I have a dataset that looks something like this;

ID    | Location | Job_title | blue_jumper | red_jumper | yellow_jumper | green_jumper | Target(purple_jumper)
B7372 | Rome     | Builder   | 2           | 1          | 0             | 9            | 1
D9823 | London   | Lawyer    | 0           | 1          | 8             | 3            | 0
E8718 | Rome     | Teacher   | 3           | 0          | 2             | 3            | 1

etc etc.....

What I would like to do is to use this information to predict whether a person will have a Purple jumper (Target 1 or 0)

Things to note about this dataset I think are the following;

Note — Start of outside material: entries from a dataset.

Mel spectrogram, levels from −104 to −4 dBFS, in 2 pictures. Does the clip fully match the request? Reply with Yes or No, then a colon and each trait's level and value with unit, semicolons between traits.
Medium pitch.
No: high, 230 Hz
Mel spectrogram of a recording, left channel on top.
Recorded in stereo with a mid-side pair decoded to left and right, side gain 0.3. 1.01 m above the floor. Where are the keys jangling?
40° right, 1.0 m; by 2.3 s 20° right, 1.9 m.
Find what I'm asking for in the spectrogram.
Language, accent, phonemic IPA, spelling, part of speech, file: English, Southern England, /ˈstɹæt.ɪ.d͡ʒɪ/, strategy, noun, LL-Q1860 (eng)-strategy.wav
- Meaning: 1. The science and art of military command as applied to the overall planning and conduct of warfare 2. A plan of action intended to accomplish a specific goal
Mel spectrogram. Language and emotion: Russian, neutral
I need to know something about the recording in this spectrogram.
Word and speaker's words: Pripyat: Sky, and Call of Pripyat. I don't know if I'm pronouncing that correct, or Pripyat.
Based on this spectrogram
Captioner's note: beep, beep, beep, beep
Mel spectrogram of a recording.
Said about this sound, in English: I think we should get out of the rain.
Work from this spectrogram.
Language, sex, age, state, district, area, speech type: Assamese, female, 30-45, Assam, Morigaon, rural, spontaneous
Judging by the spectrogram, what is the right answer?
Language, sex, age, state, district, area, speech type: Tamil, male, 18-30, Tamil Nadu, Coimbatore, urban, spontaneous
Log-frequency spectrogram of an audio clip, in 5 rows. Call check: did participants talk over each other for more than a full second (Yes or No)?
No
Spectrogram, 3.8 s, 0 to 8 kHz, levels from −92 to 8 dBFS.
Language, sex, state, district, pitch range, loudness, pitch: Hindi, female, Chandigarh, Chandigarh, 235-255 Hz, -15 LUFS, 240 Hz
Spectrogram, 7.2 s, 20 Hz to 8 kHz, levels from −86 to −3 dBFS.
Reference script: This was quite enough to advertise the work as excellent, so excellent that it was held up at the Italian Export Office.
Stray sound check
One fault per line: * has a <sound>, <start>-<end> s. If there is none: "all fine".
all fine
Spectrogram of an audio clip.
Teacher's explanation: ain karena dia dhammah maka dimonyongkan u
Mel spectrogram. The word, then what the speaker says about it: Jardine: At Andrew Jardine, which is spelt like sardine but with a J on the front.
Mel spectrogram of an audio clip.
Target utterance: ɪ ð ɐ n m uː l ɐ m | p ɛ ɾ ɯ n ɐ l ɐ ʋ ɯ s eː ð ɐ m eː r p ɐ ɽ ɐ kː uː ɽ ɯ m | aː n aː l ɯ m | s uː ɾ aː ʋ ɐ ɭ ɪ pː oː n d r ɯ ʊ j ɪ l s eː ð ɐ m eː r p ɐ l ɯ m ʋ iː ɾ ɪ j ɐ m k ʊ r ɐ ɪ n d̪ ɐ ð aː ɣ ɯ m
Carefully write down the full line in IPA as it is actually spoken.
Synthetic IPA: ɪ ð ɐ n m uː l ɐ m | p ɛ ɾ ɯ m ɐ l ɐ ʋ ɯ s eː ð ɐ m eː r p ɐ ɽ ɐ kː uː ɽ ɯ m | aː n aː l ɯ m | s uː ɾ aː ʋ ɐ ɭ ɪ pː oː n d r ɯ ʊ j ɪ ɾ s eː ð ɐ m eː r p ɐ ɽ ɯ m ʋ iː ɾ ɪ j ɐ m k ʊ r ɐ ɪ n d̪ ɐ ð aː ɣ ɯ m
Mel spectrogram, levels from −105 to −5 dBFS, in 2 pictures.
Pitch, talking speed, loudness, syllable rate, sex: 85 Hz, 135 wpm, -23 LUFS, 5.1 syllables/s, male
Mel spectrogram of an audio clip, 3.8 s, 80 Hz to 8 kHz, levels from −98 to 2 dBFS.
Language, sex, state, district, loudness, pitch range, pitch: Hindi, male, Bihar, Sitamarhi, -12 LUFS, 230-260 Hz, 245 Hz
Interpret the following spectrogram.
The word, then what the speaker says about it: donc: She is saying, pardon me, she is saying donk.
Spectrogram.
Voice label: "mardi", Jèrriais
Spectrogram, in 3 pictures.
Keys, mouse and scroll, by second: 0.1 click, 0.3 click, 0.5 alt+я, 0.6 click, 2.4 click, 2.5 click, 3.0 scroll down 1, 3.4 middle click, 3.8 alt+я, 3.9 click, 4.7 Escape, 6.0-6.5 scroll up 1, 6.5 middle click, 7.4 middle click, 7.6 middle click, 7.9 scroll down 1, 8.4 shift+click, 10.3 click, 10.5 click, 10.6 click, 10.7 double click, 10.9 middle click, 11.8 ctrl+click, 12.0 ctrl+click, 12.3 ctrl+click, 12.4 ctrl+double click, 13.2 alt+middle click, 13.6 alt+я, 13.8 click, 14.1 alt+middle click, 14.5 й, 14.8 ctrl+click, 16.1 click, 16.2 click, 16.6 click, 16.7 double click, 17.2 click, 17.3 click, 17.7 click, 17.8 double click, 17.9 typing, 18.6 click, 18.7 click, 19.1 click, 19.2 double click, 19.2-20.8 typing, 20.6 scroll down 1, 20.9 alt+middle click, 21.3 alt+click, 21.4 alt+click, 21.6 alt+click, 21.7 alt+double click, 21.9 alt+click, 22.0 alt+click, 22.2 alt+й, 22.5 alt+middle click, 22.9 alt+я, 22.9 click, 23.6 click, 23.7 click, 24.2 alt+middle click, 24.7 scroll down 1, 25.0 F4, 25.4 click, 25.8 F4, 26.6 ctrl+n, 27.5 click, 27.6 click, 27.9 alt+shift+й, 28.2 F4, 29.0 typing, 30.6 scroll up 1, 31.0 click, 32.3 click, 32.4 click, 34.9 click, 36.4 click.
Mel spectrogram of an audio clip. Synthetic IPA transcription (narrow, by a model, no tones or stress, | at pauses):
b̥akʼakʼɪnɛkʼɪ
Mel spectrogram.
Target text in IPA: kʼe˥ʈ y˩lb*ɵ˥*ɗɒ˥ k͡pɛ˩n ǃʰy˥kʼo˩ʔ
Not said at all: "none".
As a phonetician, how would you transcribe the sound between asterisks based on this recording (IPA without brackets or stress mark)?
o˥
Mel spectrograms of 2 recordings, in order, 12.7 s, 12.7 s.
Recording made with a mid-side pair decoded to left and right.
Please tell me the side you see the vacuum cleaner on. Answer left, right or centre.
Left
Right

  1. I have an ID that relates to the individual
  2. I have a number of catergorical features
  3. I have some information relating to features that are of the same type (jumpers) but differing by some aspect (colour)
  4. These features are of the same type as the Target (e.g jumpers)
  5. The target is binary (e.g. I am not looking to predict how many Purple jumpers a person has, just whether they have one or not)

As the Target is binary I know I could use a classification method but I have decided to use Multiple Linear Regression. I like this algorithm because it gives me a measure out that is equivalent to how much like a 1 or 0 my record is.

I have generated dummies for my categorical features but what I am struggling with is whether or not to scale my other features in a situation like this.


2 Answers 2


It is not necessary to scale your numerical values when using linear regression. However, people still do it since it can speed up training if the algorithm uses gradient descent and it might make your coefficient and intercept terms more interpretable.

You can read more about it here: https://stats.stackexchange.com/questions/185624/feature-scaling-normalization-in-multiple-regression-analysis-with-normal-equa

On another note, there are a lot of binary classifiers that will give you a probability instead of a binary output. For instance, in sklearn many binary classifiers have a predict_proba method that does just this. I can recommend random forest.

  • $\begingroup$ Can you clarify your paragraph? I was under the impression you should always scale/normalize your features in regression. $\endgroup$
    – ninesalt
    Commented Jan 15, 2019 at 14:55
  • $\begingroup$ I added where I got this rationale from to my answer. $\endgroup$ Commented Jan 15, 2019 at 15:04

Scaling your input variables in Linear Regression has both advantages and disadvantages.

By not scaling you let the parameters, i.e. weights, to have significance by themselves. If the weight(featureA) = 50 it means that an increase of 1 in feature A will increase the target by 50. Nonetheless, the features may have completely different natural ranges (number of bedrooms vs square feet), which may slow the training speed of algorithms based on gradient descend.

If you decide to scale, you may have an increase in speed but you loose the intrinsic interpretability of the parameters. Nonetheless, you can now compare relative feature importances, since they will be forced to a common range of values.

Since your target is a Binary Classification I advise you using the Logistic Regression, which is still a linear algorithm but it ends with a sigmoid function which forces the outputs to be between y ∈ [0, 1].

$$ sigmoid(x) = \frac{\mathrm{1} }{\mathrm{1} + e^{-x} } $$

Similarly to your MLR, Logistic Regression allows for interpretability in the features' weights.


Your Answer

By clicking “Post Your Answer”, you agree to our terms of service and acknowledge you have read our privacy policy.

Not the answer you're looking for? Browse other questions tagged or ask your own question.